The longest line we saw was not for snacks or papaya salad--although, believe it or not, papaya salad has quite a devoted following--but for crates of mangoes. Those smaller, gold ones that we call champagne mangoes here in the States--and pay dearly for--are one of the basic varieties of mangoes in Thailand, and the one Thais seem to miss most, hence the long, patient line.
It wasn't all about the food, though. We stopped by and visited our friends at the Thai Tourism Authority and made the ritual observance, pouring water over the Buddha to bring good luck and prosperity in the coming year.

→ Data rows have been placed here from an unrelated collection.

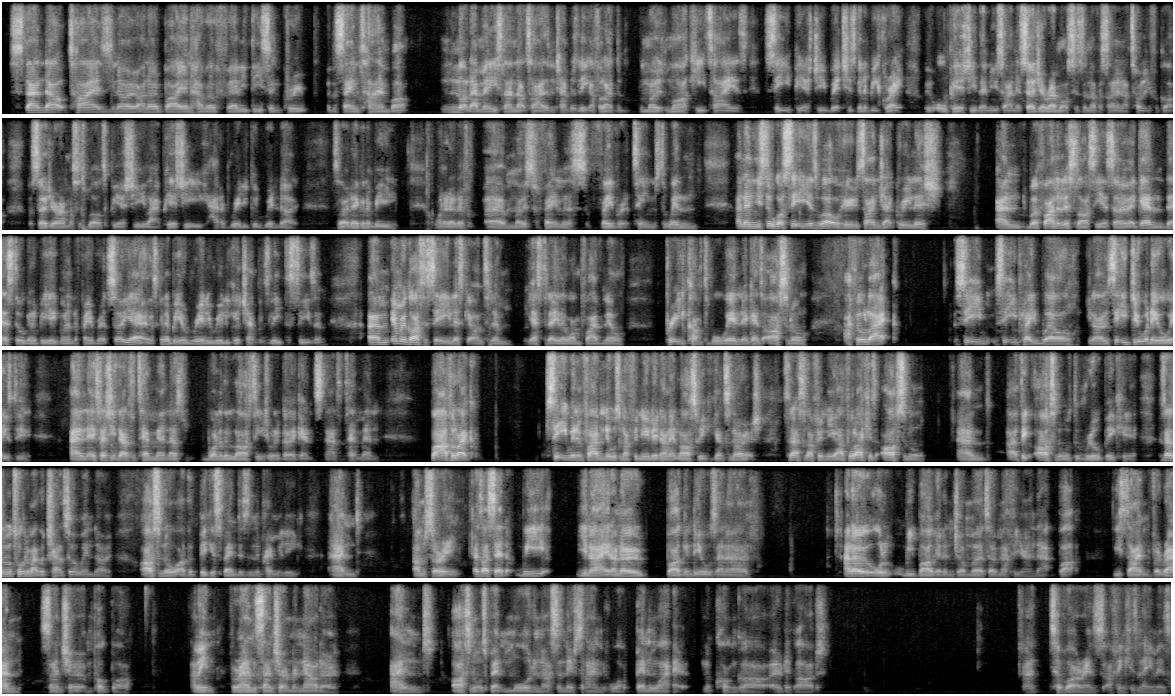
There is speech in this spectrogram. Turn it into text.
standout ties. You know, I know Bayern have a fairly decent group at the same time, but not that many standout ties in the Champions League. I feel like the, most marquee tie is City PSG, which is going to be great with all PSG their new signing. Sergio Ramos is another signing I totally forgot, but Sergio Ramos as well to PSG. Like PSG had a really good window, so they're going to be one of the uh, most famous favorite teams to win. And then you still got City as well, who signed Jack Grealish and were finalists last year. So again, they're still going to be one of the favorites. So yeah, it's going to be a really, really good Champions League this season. Um, in regards to City, let's get on to them. Yesterday they won 5 0. Pretty comfortable win against Arsenal. I feel like City City played well. You know, City do what they always do. And especially down to 10 men, that's one of the last teams you want to go against, down to 10 men. But I feel like City winning 5 0 is nothing new. They done it last week against Norwich. So that's nothing new. I feel like it's Arsenal and I think Arsenal was the real big here because as we are talking about the transfer window, Arsenal are the biggest spenders in the Premier League. And I'm sorry, as I said, we United. I know bargain deals and uh, I know all we bargained and John Murtough, Mafia, and that, but we signed Varane, Sancho, and Pogba. I mean, Varane, Sancho, and Ronaldo, and Arsenal spent more than us, and they've signed what Ben White, Lokonga, Odegaard, uh, Tavares, I think his name is.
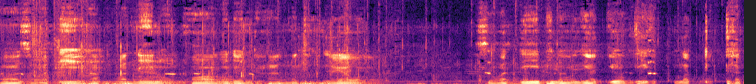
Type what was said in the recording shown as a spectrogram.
สวัสดีครับ วันนี้หลวงพ่อก็เดินทางมาถึงแล้ว สวัสดีพี่น้องญาติโยมที่รักทุกท่าน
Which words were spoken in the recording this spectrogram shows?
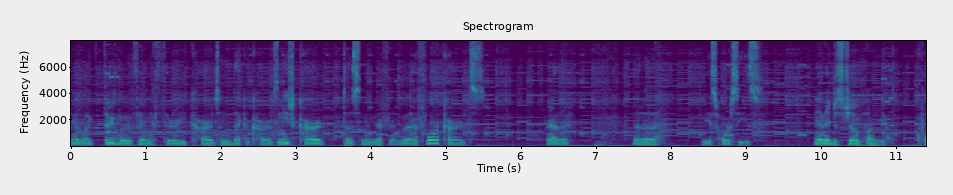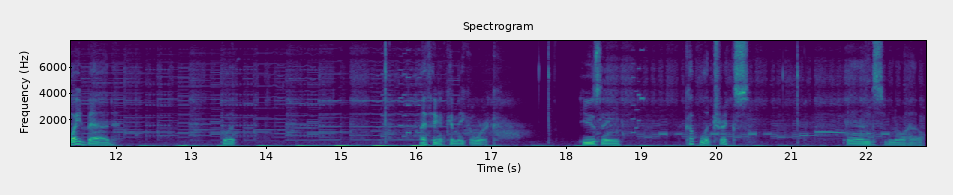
You have like 30, I 30 cards in a deck of cards, and each card does something different. But I have four cards, rather, that uh, these horsies, and they just jump on you. Quite bad, but I think I can make it work using a couple of tricks and some know-how.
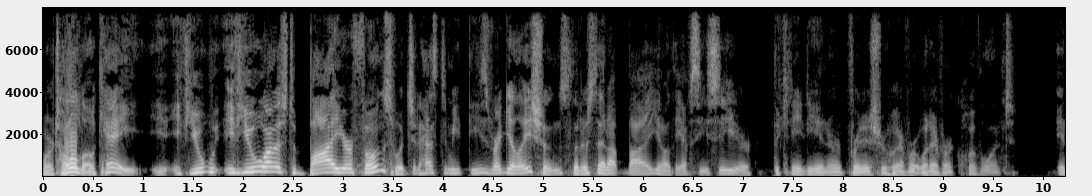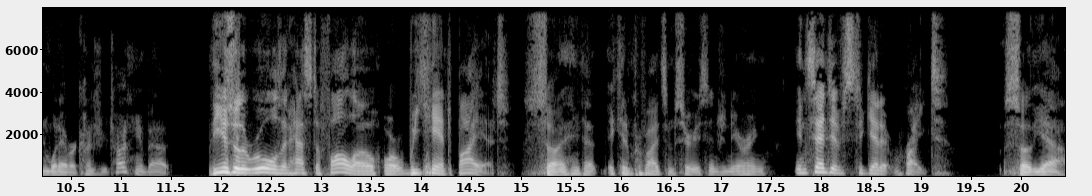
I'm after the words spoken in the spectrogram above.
we're told, okay, if you if you want us to buy your phone switch, it has to meet these regulations that are set up by you know the FCC or the Canadian or British or whoever, whatever equivalent in whatever country you're talking about. These are the rules it has to follow, or we can't buy it. So I think that it can provide some serious engineering incentives to get it right. So yeah.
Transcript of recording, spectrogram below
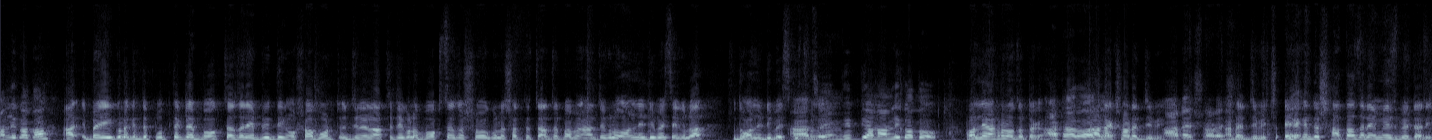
অনলি কত? আর এবার এগুলো কিন্তু প্রত্যেকটা বক্স চার্জার এভরিথিং সব অরিজিনাল আছে। যেগুলো বক্স চার্জার সহ ওগুলোর সাথে চার্জার পাবেন। আর যেগুলো অনলি ডিভাইস এগুলো শুধু অনলি ডিভাইস আচ্ছা অনলি কত? অনলি টাকা। জিবি জিবি এটা কিন্তু সাত হাজার ব্যাটারি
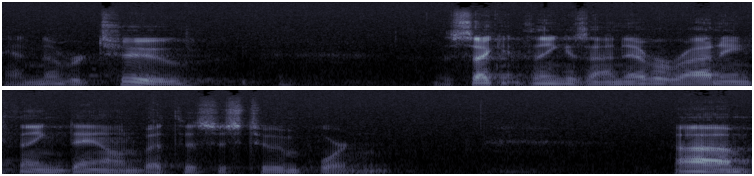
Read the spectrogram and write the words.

The incense wafting from the temple and from various altars scattered about the festival reminded me of those boat trips up and down the Chao Phraya River which runs through the middle of Bangkok. While the river is quite wide, so abundant was the incense being burned in temples on either side--and so numerous were the temples--that we could smell it all the way out in the middle!
Every time we see these performers at Thai celebrations around Los Angeles, their routines and costumery are increasingly outrageous--but a lot of fun. Check out those huge boots beneath the pink flounces! Trippy, really trippy!Even more peculiar to me was the Thai woman in street clothes who hopped up on stage and sang "In Them Ol' Cotton Fields Back Home." Having come from the cotton fields of the South (while not specifically from Louisiana, as the song relates), I experienced quite a disconnect hearing it performed in this setting.
One reason I wanted to go to this second festival was because I found out there would be vendors selling Thai plants, and I've wanted a kaffir lime tree for a really long time.